[Collected data]
========================

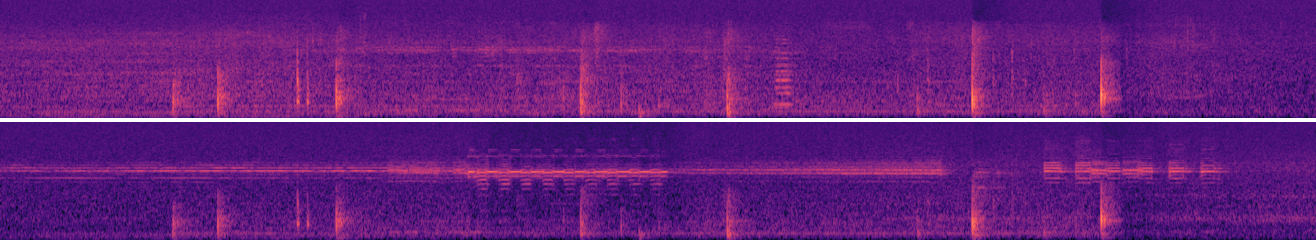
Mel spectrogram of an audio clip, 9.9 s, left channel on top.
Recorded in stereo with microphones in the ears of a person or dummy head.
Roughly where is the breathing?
No breathing in this recording.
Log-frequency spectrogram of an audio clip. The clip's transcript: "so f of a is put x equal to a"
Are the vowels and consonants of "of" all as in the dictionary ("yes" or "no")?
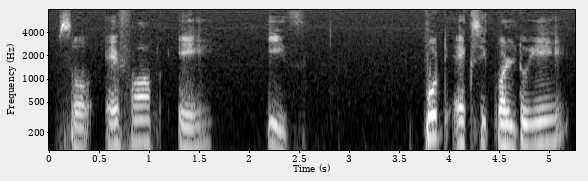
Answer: no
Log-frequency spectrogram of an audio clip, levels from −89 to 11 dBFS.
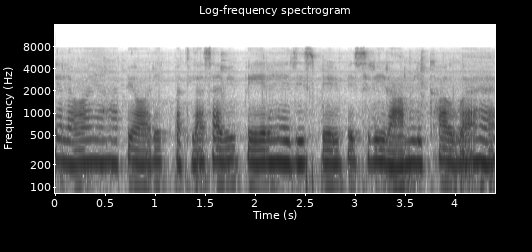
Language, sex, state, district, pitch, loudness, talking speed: Hindi, female, Bihar, Katihar, 210 Hz, -15 LUFS, 260 wpm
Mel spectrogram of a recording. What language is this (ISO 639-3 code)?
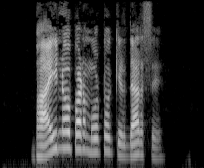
kxp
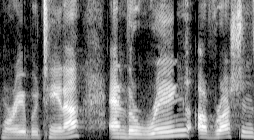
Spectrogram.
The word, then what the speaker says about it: Butina: I mean, Maria Butina, by the way, is how it's pronounced, Thank you.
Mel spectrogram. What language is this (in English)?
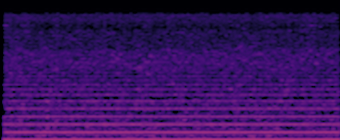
Taita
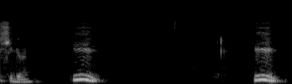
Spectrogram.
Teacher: Tiene es como una transición de la I a la U. Entonces, si ustedes ponen los labios como si fuesen a decir la U, pero dicen una I, tienen el sonido de la Y.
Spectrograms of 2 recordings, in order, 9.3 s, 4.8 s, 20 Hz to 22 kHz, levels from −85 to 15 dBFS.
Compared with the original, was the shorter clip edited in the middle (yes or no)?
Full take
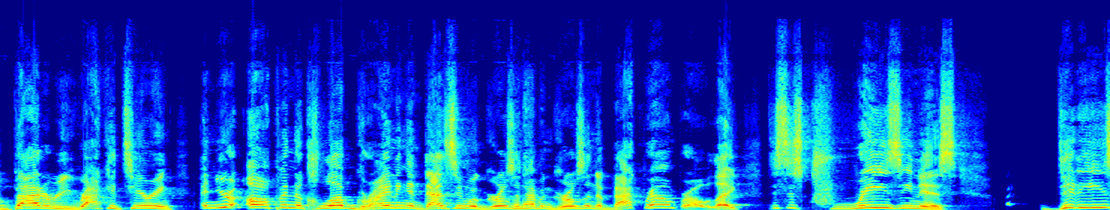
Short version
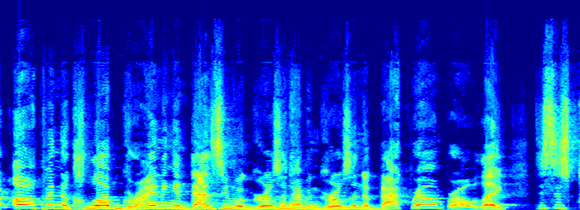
no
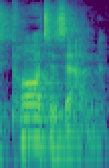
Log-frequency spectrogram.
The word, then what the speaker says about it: partisan: difference between our accents the ast ending versus the earth ending that americans like to use so for example uh when we say the word artisan we say artisan and when we say the word partisan it's partisan or for example the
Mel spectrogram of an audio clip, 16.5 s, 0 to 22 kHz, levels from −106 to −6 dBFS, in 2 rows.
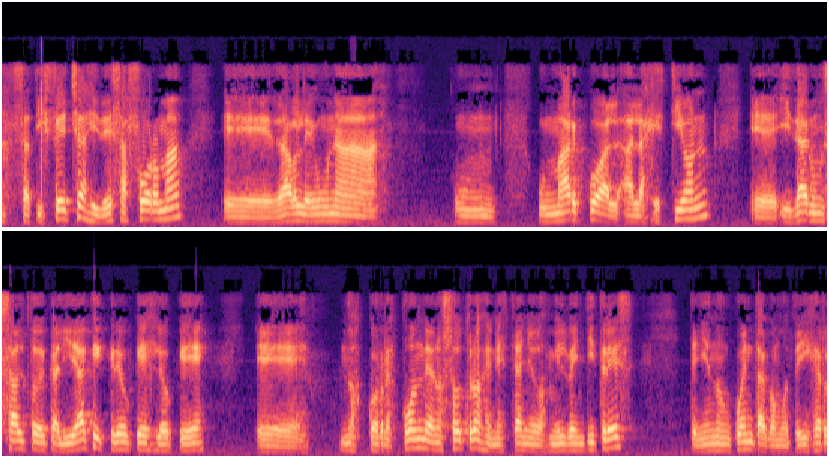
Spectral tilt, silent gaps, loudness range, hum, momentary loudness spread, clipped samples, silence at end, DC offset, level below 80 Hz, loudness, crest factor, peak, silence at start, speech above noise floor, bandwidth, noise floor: -4 dB/octave; none; 3 LU; none; 9 LU; under 0.1%; 0 s; under 0.1%; -58 dBFS; -17 LUFS; 18 dB; 0 dBFS; 0 s; 37 dB; 10 kHz; -55 dBFS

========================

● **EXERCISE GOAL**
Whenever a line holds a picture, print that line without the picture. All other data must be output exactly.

● **EXERCISE SOLUTION**
Mel spectrogram of an audio clip, 9.9 s, left channel on top.
Recorded in stereo with microphones in the ears of a person or dummy head.
Roughly where is the breathing?
No breathing in this recording.
Log-frequency spectrogram of an audio clip. The clip's transcript: "so f of a is put x equal to a"
Are the vowels and consonants of "of" all as in the dictionary ("yes" or "no")?
Answer: no
Log-frequency spectrogram of an audio clip, levels from −89 to 11 dBFS.
Language, sex, state, district, pitch, loudness, talking speed: Hindi, female, Bihar, Katihar, 210 Hz, -15 LUFS, 260 wpm
Mel spectrogram of a recording. What language is this (ISO 639-3 code)?
kxp
Spectrogram.
The word, then what the speaker says about it: Butina: I mean, Maria Butina, by the way, is how it's pronounced, Thank you.
Mel spectrogram. What language is this (in English)?
Taita
Spectrogram.
Teacher: Tiene es como una transición de la I a la U. Entonces, si ustedes ponen los labios como si fuesen a decir la U, pero dicen una I, tienen el sonido de la Y.
Spectrograms of 2 recordings, in order, 9.3 s, 4.8 s, 20 Hz to 22 kHz, levels from −85 to 15 dBFS.
Compared with the original, was the shorter clip edited in the middle (yes or no)?
Full take
Short version
no
Log-frequency spectrogram.
The word, then what the speaker says about it: partisan: difference between our accents the ast ending versus the earth ending that americans like to use so for example uh when we say the word artisan we say artisan and when we say the word partisan it's partisan or for example the
Mel spectrogram of an audio clip, 16.5 s, 0 to 22 kHz, levels from −106 to −6 dBFS, in 2 rows.
Spectral tilt, silent gaps, loudness range, hum, momentary loudness spread, clipped samples, silence at end, DC offset, level below 80 Hz, loudness, crest factor, peak, silence at start, speech above noise floor, bandwidth, noise floor: -4 dB/octave; none; 3 LU; none; 9 LU; under 0.1%; 0 s; under 0.1%; -58 dBFS; -17 LUFS; 18 dB; 0 dBFS; 0 s; 37 dB; 10 kHz; -55 dBFS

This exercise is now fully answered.